that the universe is more complicated and has a two-color
can still believe in a god (that is a human right),
but they can't hide behind science. There also is no
obligation to adhere to the scientific method, everybody can
decide to think otherwise and not be a scientist, just as we
can decide to be not a member of religion X. Somebody can be
religious and still be a great and intelligent
investigator/researcher, for instance working in technology,
and even disagree with the above, but cannot deny that
science is for the moment contradicting the existence of a
god. That would namely imply saying that "science is a great
tool, but only for things that fall outside the set of
things I believe in", as if you can be a part-time scientist
or that there are things you are not allowed to discuss.
Believing there is no god is just as silly as
believing there is one.
This point of view, obviously, will not fall well in a society
that wants to please everybody, and demands
politically-correct tolerance for all ideas (except, of
course, the idea of intolerance; showing Gödel right yet
again). Entities making such statements as presented here will
be cut off funding. Well, if that is the case, ... so be it.
All for the love of knowledge! Philo-sophia.
So we conclude that science is dead in the 21st
century. (Link to presentation "Science is dead. Long live
Professor Bruce G Charlton of the University of Buckingham
reached the exact same conclusion. In his book "Not even
trying: the corruption of real science" (freely available here),
he writes as an introductory paragraph:
"Briefly, the argument

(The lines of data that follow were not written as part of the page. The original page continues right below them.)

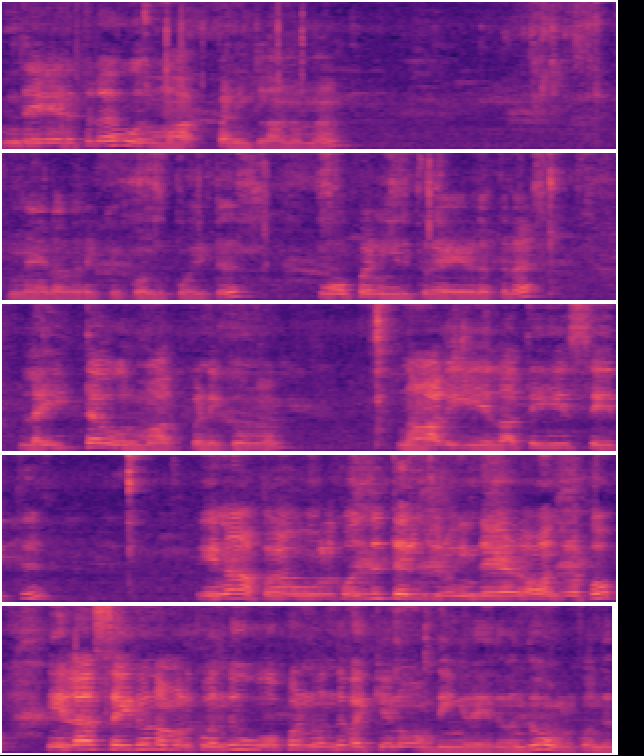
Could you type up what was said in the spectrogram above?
இந்த இடத்துல ஒரு மார்க் பண்ணிக்கலாம் நம்ம. மேலே வரைக்கும் கொண்டு போயிட்டு ஓப்பன் இருக்கிற இடத்துல லைட்டாக ஒரு மார்க் பண்ணிக்கோங்க. நாலு எல்லாத்தையும் சேர்த்து ஏன்னா அப்போ உங்களுக்கு வந்து தெரிஞ்சிடும் இந்த இடம் வந்துறப்போ எல்லா சைடும் நம்மளுக்கு வந்து ஓப்பன் வந்து வைக்கணும் அப்படிங்கிற இது வந்து உங்களுக்கு வந்து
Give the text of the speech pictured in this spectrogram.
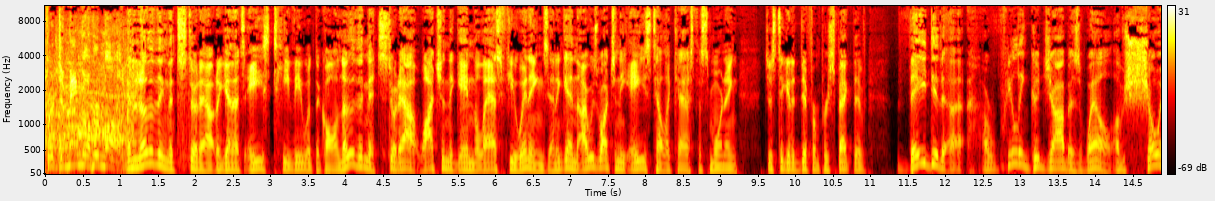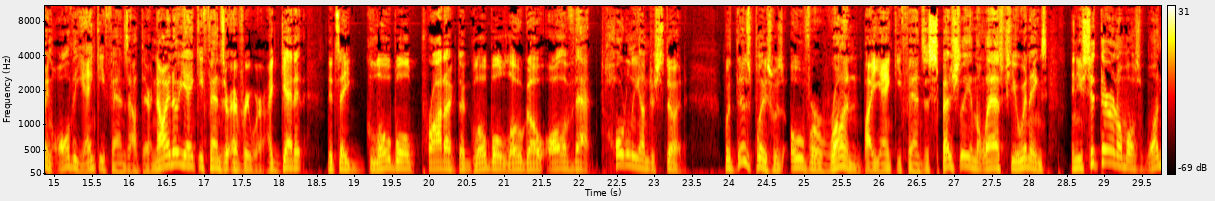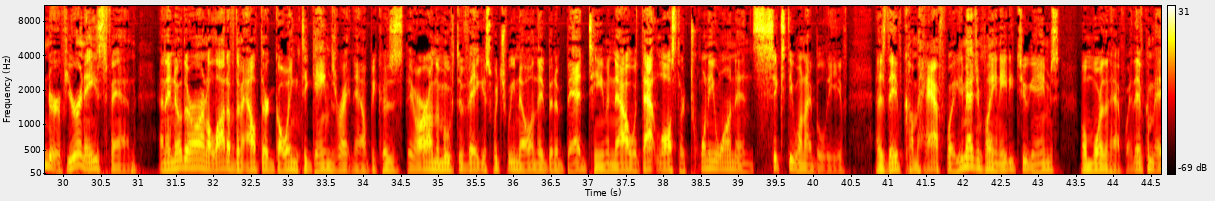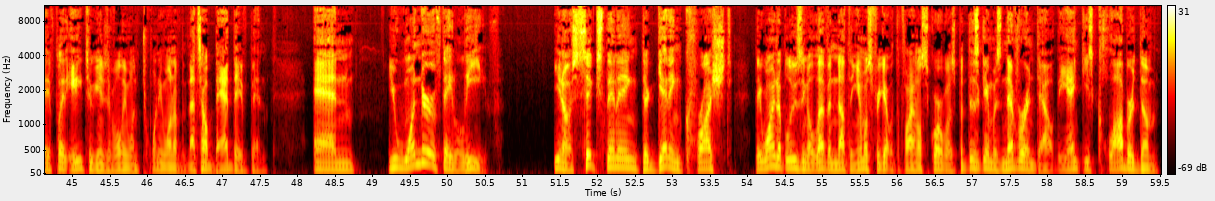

of this book is that real science is dead, and the main reason
is that professional researchers are not even trying to seek
the truth and speak the truth; and the reason for this is that

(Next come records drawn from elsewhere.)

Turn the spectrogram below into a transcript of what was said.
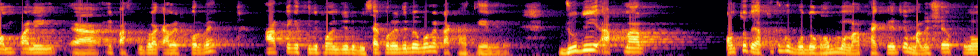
কোম্পানি এই পাসপোর্টগুলো কালেক্ট করবে। আট থেকে থ্রি পয়েন্ট জিরো ভিসা করে দেবে বলে টাকা হাতিয়ে নেবে। যদি আপনার অন্তত এতটুকু বোধগম্য না থাকে যে মালয়েশিয়ার কোনো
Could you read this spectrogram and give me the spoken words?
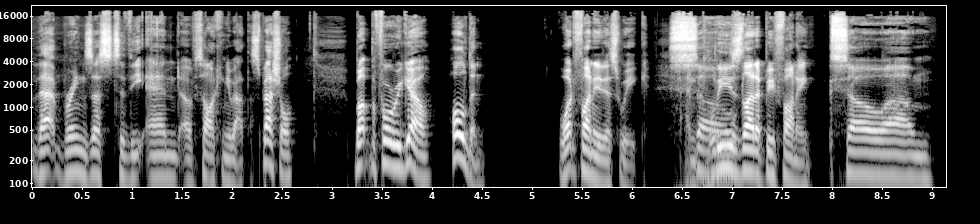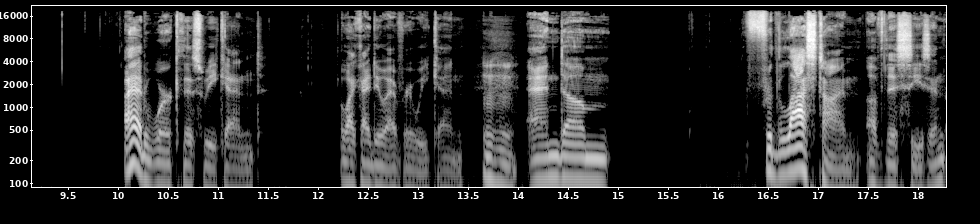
that brings us to the end of talking about the special. But before we go, Holden, what funny this week? And So- please let it be funny. So, um, I had work this weekend, like I do every weekend, Mm-hmm. and um, for the last time of this season,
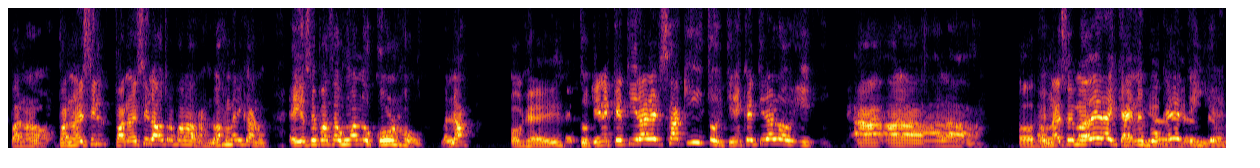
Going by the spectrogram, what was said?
para no, para no decir, para no decir la otra palabra, los americanos, ellos se pasan jugando cornhole, ¿verdad? Ok. Tú tienes que tirar el saquito y tienes que tirarlo y a, a- a la, ok. a una de esas maderas y caer en el boquete. y, eh,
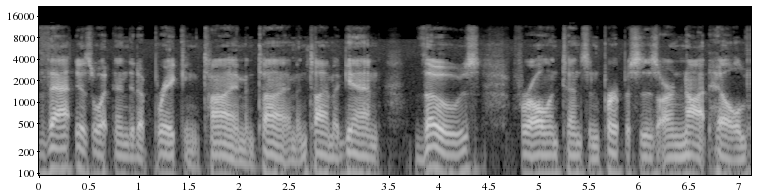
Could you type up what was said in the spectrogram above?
that is what ended up breaking time and time and time again. Those for all intents and purposes, are not held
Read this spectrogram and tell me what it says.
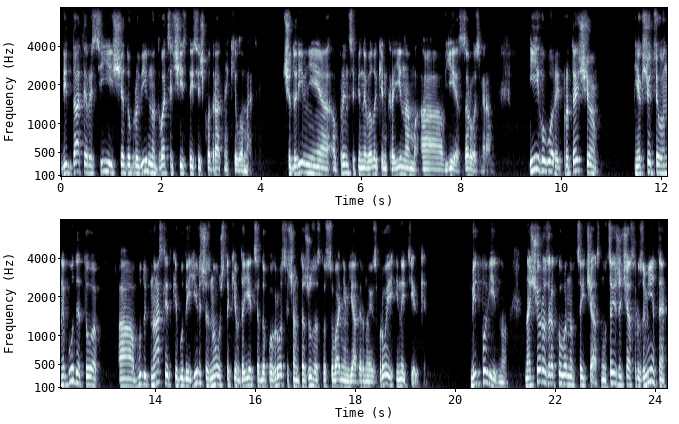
віддати Росії ще добровільно 26 тисяч квадратних кілометрів що дорівнює в принципі невеликим країнам в ЄС за розмірами, і говорить про те, що якщо цього не буде, то будуть наслідки, буде гірше. Знову ж таки вдається до погроз і шантажу застосуванням ядерної зброї, і не тільки. Відповідно, на що розраховано в цей час? Ну в цей же час розумієте,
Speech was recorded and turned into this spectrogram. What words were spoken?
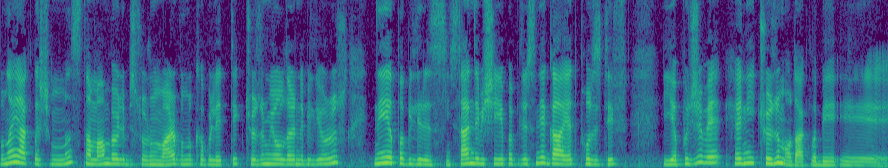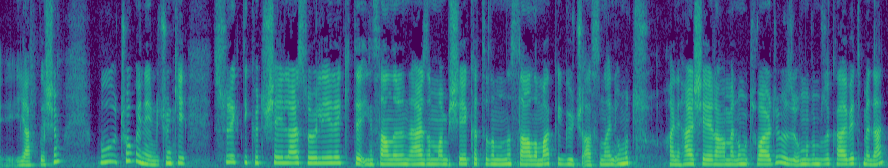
buna yaklaşımımız tamam böyle bir sorun var. Bunu kabul ettik. Çözüm yollarını biliyoruz. Ne yapabiliriz? Sen de bir şey yapabilirsin diye gayet pozitif yapıcı ve hani çözüm odaklı bir yaklaşım. Bu çok önemli çünkü sürekli kötü şeyler söyleyerek de insanların her zaman bir şeye katılımını sağlamak güç. Aslında hani umut hani her şeye rağmen umut var diyoruz ya umudumuzu kaybetmeden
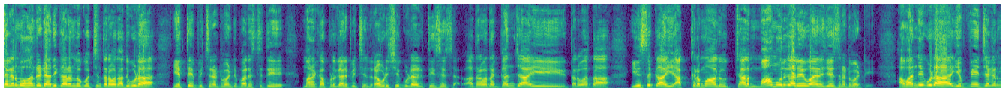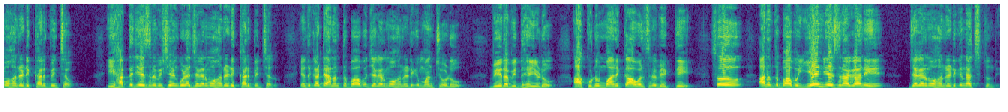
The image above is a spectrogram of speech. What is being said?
జగన్మోహన్ రెడ్డి అధికారంలోకి వచ్చిన తర్వాత అది కూడా ఎత్తేపించినటువంటి పరిస్థితి మనకు అప్పుడు కనిపించింది. రౌడీ కూడా తీసేశారు. ఆ తర్వాత గంజాయి తర్వాత ఇసుక ఈ అక్రమాలు చాలా మామూలుగా లేవు ఆయన చేసినటువంటి. అవన్నీ కూడా ఎవ్వి జగన్మోహన్ రెడ్డికి కనిపించవు. ఈ హత్య చేసిన విషయం కూడా జగన్మోహన్ రెడ్డికి కనిపించదు. ఎందుకంటే అనంతబాబు జగన్మోహన్ రెడ్డికి మంచోడు వీర విధేయుడు ఆ కుటుంబానికి కావలసిన వ్యక్తి. సో అనంతబాబు ఏం చేసినా కానీ జగన్మోహన్ రెడ్డికి నచ్చుతుంది.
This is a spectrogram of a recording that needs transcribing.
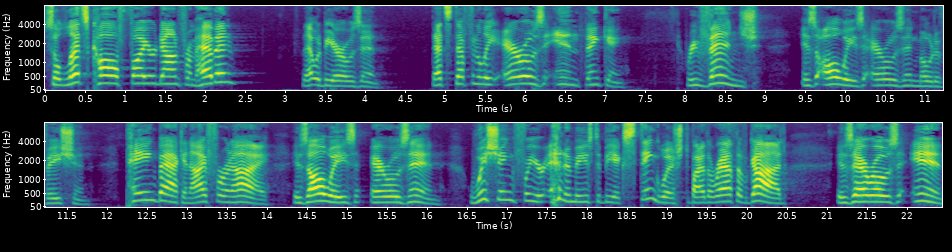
So let's call fire down from heaven. That would be arrows in. That's definitely arrows in thinking. Revenge is always arrows in motivation. Paying back an eye for an eye is always arrows in. Wishing for your enemies to be extinguished by the wrath of God is arrows in.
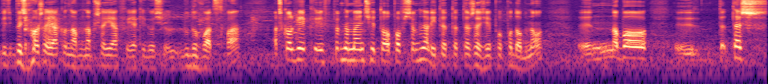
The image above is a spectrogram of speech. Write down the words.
być, być może jako na, na przejaw jakiegoś ludowładztwa, aczkolwiek w pewnym momencie to powściągnęli te, te, te rzezie po, podobno, no bo y, te, też,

professional ‘scientists’ no longer believe in the truth - no
longer believe that there is
an eternal unchanging reality beyond human wishes and
organization which they have a duty to seek and proclaim to

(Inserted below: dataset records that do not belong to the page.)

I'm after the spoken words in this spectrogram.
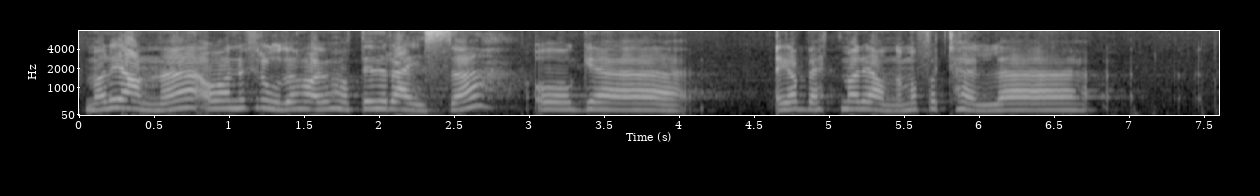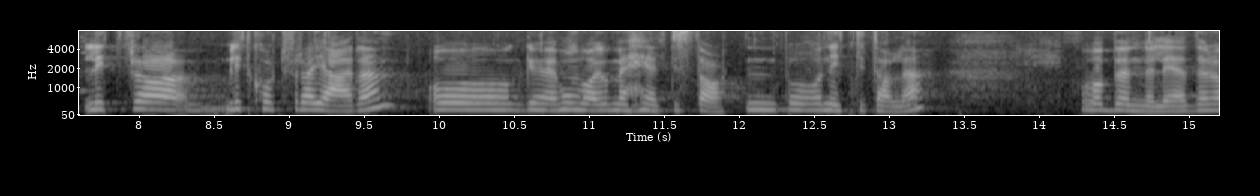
Marianne og Anne Frode har jo hatt en reise. Og eh, jeg har bedt Marianne om å fortelle litt, fra, litt kort fra Jæren. Og eh, hun var jo med helt i starten på 90-tallet. Hun var bønneleder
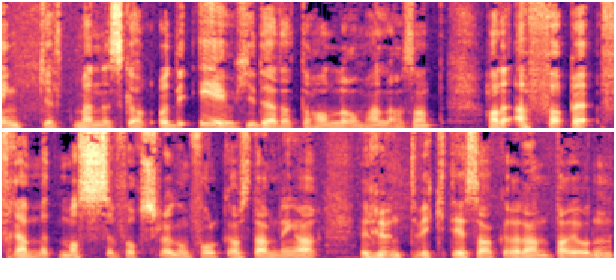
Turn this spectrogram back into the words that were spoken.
enkeltmennesker, og det er jo ikke det dette handler om heller. sant? Hadde Frp fremmet masse forslag om folkeavstemninger rundt viktige saker i denne perioden,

the best of their (naturally limited) abilities. Hence the
vast structures of personnel and resources that constitute
modern ‘science’ are not real science but instead merely a
professional research bureaucracy, thus fake or
pseudo-science; regulated by peer review (that is, committee
opinion) rather than the search-for and service-to reality.
Among the consequences are that modern publications in the
research literature must be assumed to be worthless or
misleading and should always be ignored. In practice, this
means that nearly all ‘science’ needs to be demolished (or
allowed to collapse) and real science carefully rebuilt
outside the professional research structure, from the ground
up, by real scientists who regard truth-seeking as an
imperative and truthfulness as an iron law."
The Ossónoba Philosophical Society fully agrees with Prof.
Abstract of one of our
We review the scientific evidence, from both historic and
modern laboratory measurements of thermodynamic properties,
for the non-existence of a critical-point singularity on Gibbs
density surface, for the existence of a critical dividing line
between 2-phase coexistence, for a supercritical mesophase
with the colloidal characteristics of a one-component mist,
and for the percolation loci that bound gas and liquid states.
An absence of any critical-point singularity is supported by
an overwhelming body of experimental evidence dating back to
the original pressure-density-temperature (p-ρ-T)
equation-of-state measurements of CO2 by Andrews in
1863, and extending to the present NIST-2017 Thermo-physical
Properties data bank of more than 200 fluids. Historic heat
capacity measurements that gave rise to the concept of
“universality” are revisited. The only experimental evidence
cited by the original protagonists of the van der Waals
hypothesis, and ‘universality’ theorists, is a
misinterpretation of the isochoric heat capacity (Cv).
We conclude that the scientific experimental evidence does not
support the Andrews-van der Waals theory of continuity of
liquid and gas, or the existence of a singular critical point
with universal scaling properties. All available experimental
data is compatible with a critical divide at Tc,
defined by the intersection of the percolation loci at fluid
state bounds, and the existence of a colloid-like
supercritical mesophase between gas and liquid states.